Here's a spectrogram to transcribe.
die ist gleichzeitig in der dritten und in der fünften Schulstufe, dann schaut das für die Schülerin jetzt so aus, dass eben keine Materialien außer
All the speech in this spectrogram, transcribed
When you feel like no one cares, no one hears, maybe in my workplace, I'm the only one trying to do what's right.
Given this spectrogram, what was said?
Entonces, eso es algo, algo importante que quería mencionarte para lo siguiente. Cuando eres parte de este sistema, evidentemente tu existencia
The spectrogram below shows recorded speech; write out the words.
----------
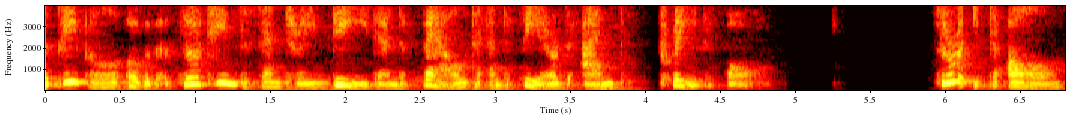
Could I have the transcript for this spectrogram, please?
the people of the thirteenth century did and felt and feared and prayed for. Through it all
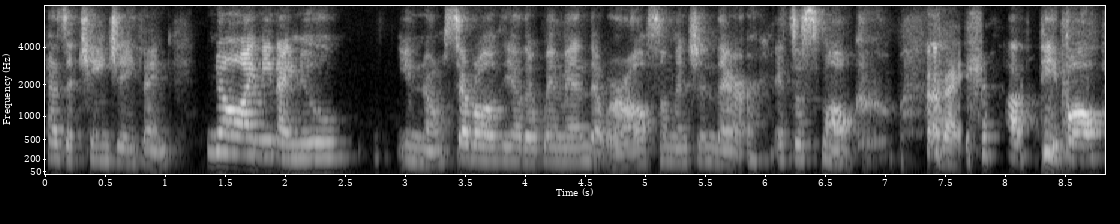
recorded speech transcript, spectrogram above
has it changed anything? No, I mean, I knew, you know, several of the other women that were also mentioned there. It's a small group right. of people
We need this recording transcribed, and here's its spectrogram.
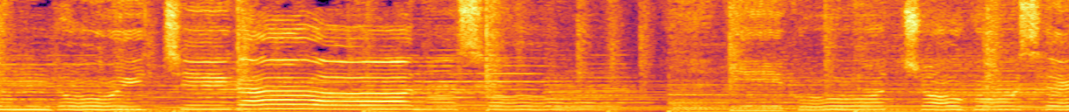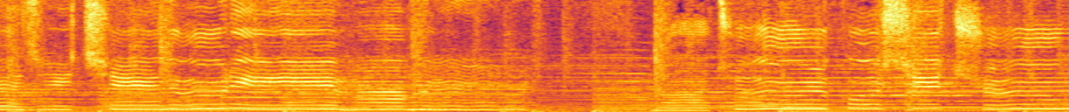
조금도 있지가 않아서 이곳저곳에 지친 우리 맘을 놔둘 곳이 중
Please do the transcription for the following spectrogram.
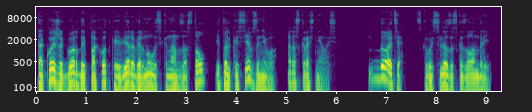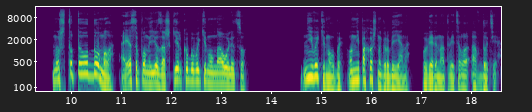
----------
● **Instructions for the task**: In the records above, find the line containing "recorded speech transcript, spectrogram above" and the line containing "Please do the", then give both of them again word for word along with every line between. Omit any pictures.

● **Problem solution**:
recorded speech transcript, spectrogram above
has it changed anything? No, I mean, I knew, you know, several of the other women that were also mentioned there. It's a small group right. of people
We need this recording transcribed, and here's its spectrogram.
조금도 있지가 않아서 이곳저곳에 지친 우리 맘을 놔둘 곳이 중
Please do the transcription for the following spectrogram.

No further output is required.